DESCRIPTION OF THE TASK → Copy each line containing the word "levels" from the records that follow, please.

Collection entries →
'''
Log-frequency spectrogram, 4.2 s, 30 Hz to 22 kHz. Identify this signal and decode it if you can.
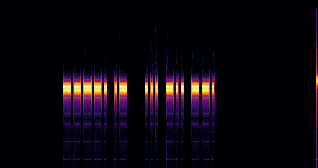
Morse code, heard as a keyed tone, about 36 wpm, 700 Hz. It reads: 9A SDG
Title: Field Day Exchanges Encore - 35wpm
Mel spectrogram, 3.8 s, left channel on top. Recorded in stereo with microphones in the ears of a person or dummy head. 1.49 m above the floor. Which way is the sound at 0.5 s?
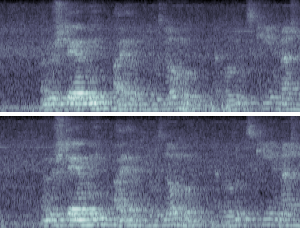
60° left (ahead or behind).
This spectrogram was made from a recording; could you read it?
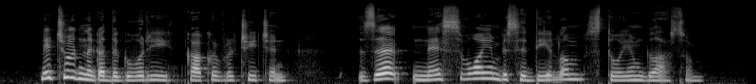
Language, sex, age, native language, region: Slovenian, female, 30-49, Slovenian, Posavska region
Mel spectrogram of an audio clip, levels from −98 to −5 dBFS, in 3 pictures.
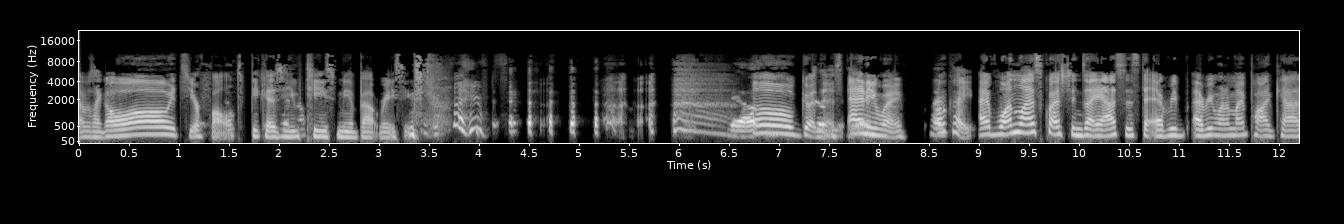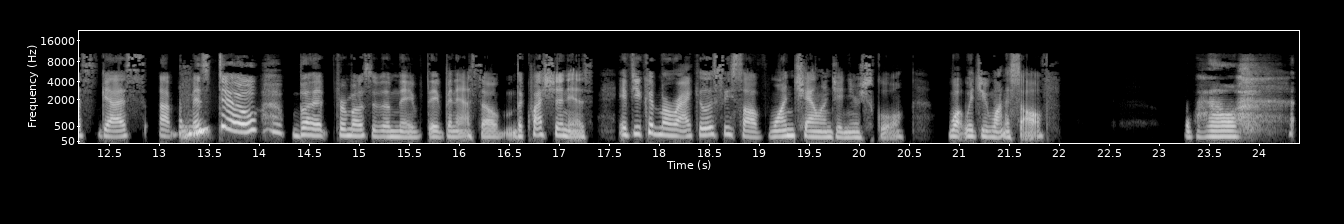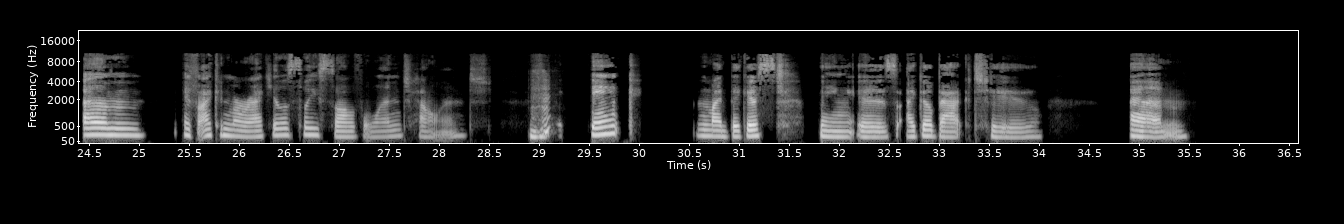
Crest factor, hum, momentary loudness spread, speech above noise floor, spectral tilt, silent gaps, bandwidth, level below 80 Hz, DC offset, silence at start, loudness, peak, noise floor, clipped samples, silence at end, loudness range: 20 dB; none; 15 LU; over 64 dB; -4.5 dB/octave; 8.33-8.44 s; 10.5 kHz; -70 dBFS; under 0.1%; 0 s; -26 LUFS; -6 dBFS; under -90 dBFS; under 0.1%; 1.1 s; 8 LU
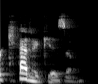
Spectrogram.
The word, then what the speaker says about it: catechism: You know, the way it is catechist or catechism. Because the CH is not CH in Latin or Greek, it is CH, like the Cairo. In fact, in Old Greek, the CH is actually spelled with an X, which is how you know it's CH. And I'm sorry, because that had to sound tremendously annoying as I was diving down that.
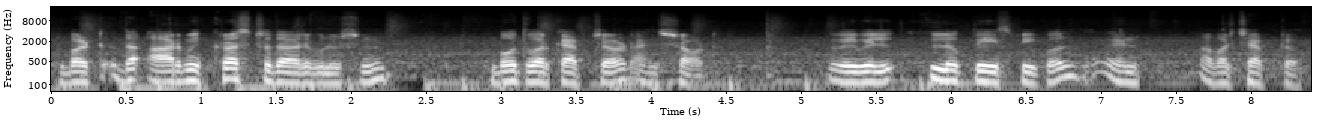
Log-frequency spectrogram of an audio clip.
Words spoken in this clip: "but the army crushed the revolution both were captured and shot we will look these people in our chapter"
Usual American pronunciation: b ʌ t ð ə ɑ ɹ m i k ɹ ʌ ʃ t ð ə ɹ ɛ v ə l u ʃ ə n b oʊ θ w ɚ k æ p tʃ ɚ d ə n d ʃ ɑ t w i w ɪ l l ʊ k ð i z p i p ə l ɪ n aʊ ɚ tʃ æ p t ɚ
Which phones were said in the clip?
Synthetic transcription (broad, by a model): b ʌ t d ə ɑ ɹ m i k ɹ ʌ s t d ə ɹ ɛ v ə l u ʃ ə n b oʊ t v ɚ k æ p tʃ ɚ d ə n d ʃ ɑ t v i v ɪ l l ʊ k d i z p i p ə l ɪ n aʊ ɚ tʃ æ p t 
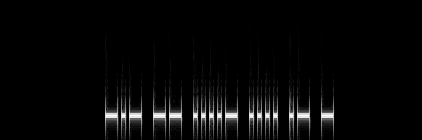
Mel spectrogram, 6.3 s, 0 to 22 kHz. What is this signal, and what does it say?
Morse code, heard as a keyed tone, about 20 wpm, 700 Hz. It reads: KM4HAT
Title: USA Call Signs - 6 Characters - Repeated 2x - 20wpm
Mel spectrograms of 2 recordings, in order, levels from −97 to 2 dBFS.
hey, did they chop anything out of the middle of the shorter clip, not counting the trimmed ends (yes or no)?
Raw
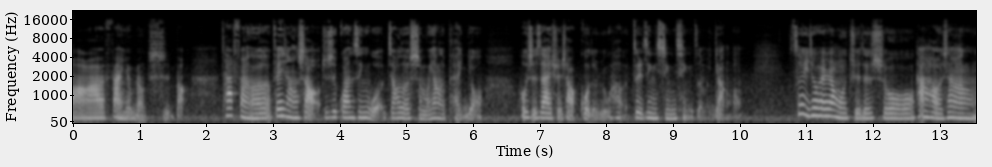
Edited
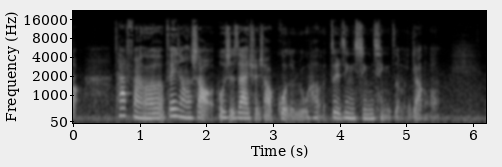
yes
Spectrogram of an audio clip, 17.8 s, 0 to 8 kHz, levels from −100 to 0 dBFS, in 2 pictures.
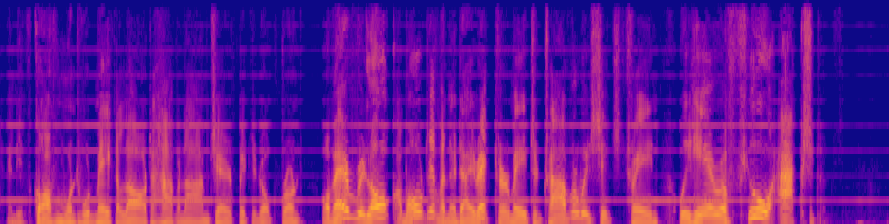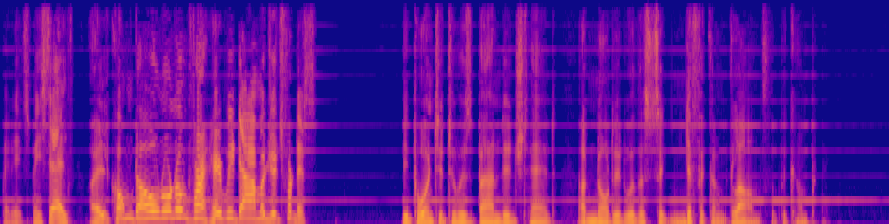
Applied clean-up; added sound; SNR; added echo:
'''
ANSWER SECTION →
Mel spectrogram of an audio clip, levels from −98 to −5 dBFS, in 3 pictures.
Mel spectrograms of 2 recordings, in order, levels from −97 to 2 dBFS.
Spectrogram of an audio clip, 17.8 s, 0 to 8 kHz, levels from −100 to 0 dBFS, in 2 pictures.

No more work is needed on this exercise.